Alzheimer’s disease (AD) is a neurodegenerative disorder characterized by a progressive decline in memory and cognitive abilities. The monocyte/HDL-C ratio (MHR) has emerged as a new marker of inflammation in recent years. The purpose of this research was to examine MHR alterations in AD and to assess its feasibility as a straightforward and easily computable biomarker for evaluating the severity of the disease.

Material and methods:
A retrospective case-control study was conducted with 101 patients with AD and 81 age and sex-matched controls from the hospital records. AD was diagnosed according to the National Institute of Neurological and Communicative Disorders and Stroke/Alzheimer’s Disease and Related Disorders Association (NINCDS-ADRDA) criteria. The hospital’s electronic patient record data between September 2021 and April 2022 were screened.

Individuals diagnosed as having AD were classified into three subgroups based on the progression of the disease, mild, moderate, and severe. MHR was higher in the moderate and severe dementia subgroups compared with the controls according to subgroup analysis (P=0.013). An increase in MHR was found in patients with AD. The multivariate logistic regression analysis model revealed that a one-unit increase in MHR resulted in a 1.081 times increase in the risk of AD (OR: 1.081, 95% CI: [1.005-1.162]; P= 0.035).

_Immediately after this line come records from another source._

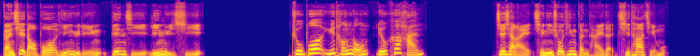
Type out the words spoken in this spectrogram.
感谢导播林雨玲，编辑林雨琪，主播于腾龙、刘科涵。接下来，请您收听本台的其他节目。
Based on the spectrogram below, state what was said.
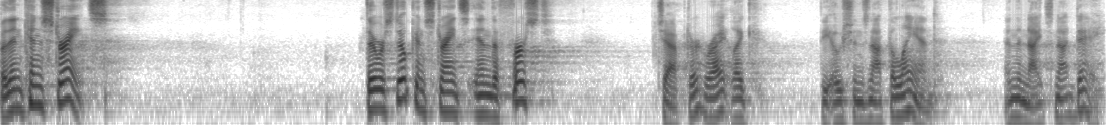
But then constraints. There were still constraints in the first chapter, right? Like the ocean's not the land, and the night's not day.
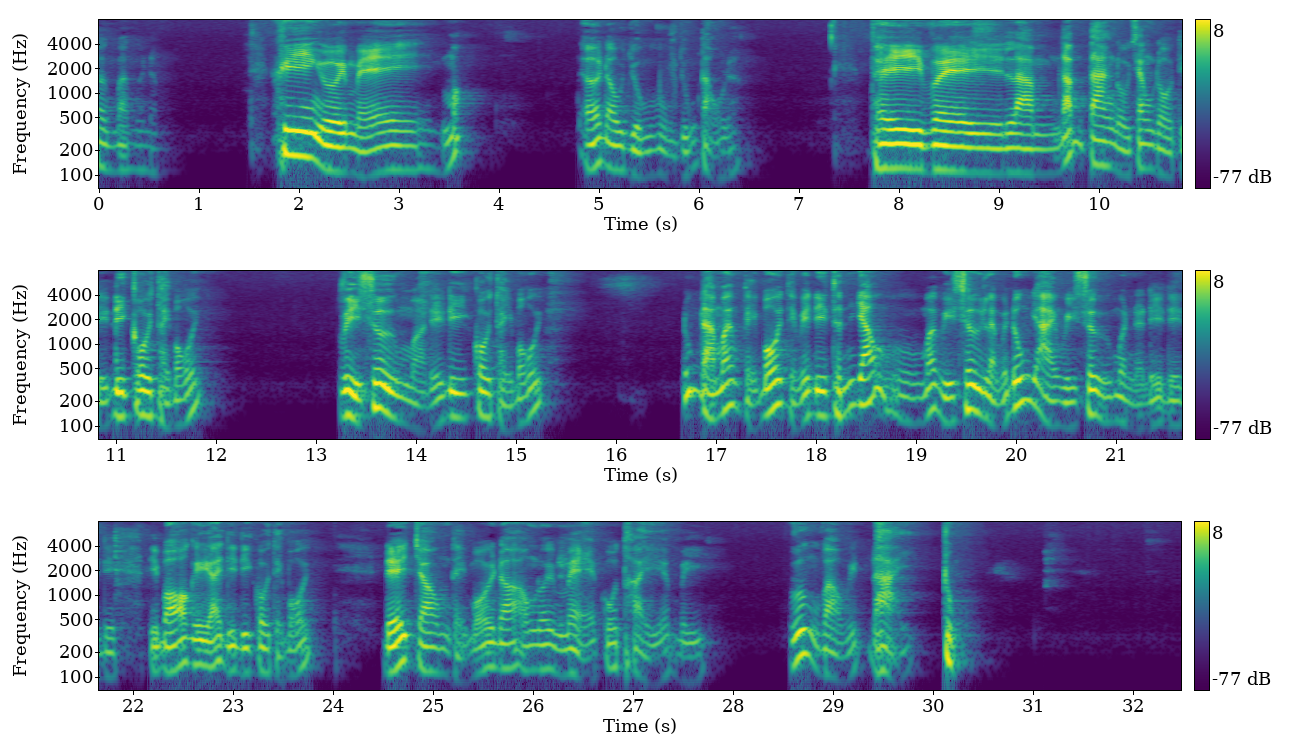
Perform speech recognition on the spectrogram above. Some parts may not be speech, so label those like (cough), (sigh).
Hơn 30 năm. Khi người mẹ mất ở đâu dụng vùng Vũng Tàu đó. Thì về làm đám tang đồ xong rồi thì đi coi thầy bối vì sư mà để đi coi thầy bối đúng ra mấy ông thầy bối thì mới đi thính giáo, mấy vị sư là mới đúng dài vị sư của mình là đi đi đi đi bỏ cái gái đi đi coi thầy bối để cho ông thầy bối đó, ông nói mẹ của thầy bị vướng vào cái đại trùng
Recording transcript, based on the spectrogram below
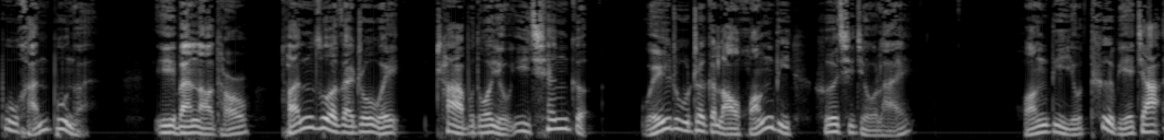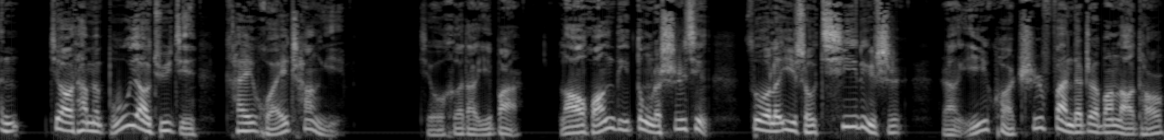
不寒不暖。一班老头团坐在周围，差不多有一千个，围住这个老皇帝喝起酒来。皇帝有特别加恩，叫他们不要拘谨，开怀畅饮。酒喝到一半，老皇帝动了诗兴，做了一首七律诗，让一块吃饭的这帮老头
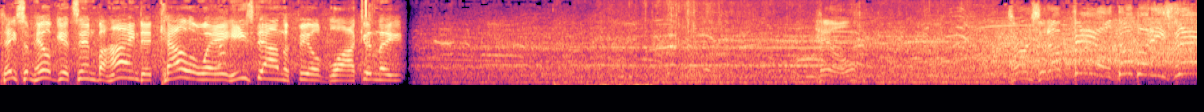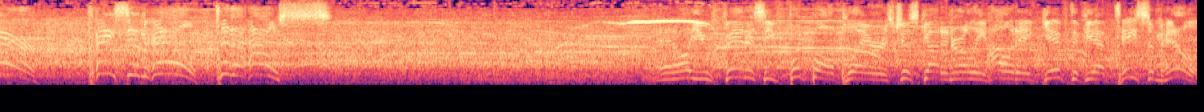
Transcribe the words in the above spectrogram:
Taysom Hill gets in behind it. Callaway, he's down the field blocking. They Hill turns it upfield. Nobody's there. Taysom Hill to the house. And all you fantasy football players just got an early holiday gift if you have Taysom Hill.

High MHR values could not be used as a diagnostic test for AD. Instead, because it negatively correlates with MMSE, it could be a good index reflecting the increased AD risk and disease severity.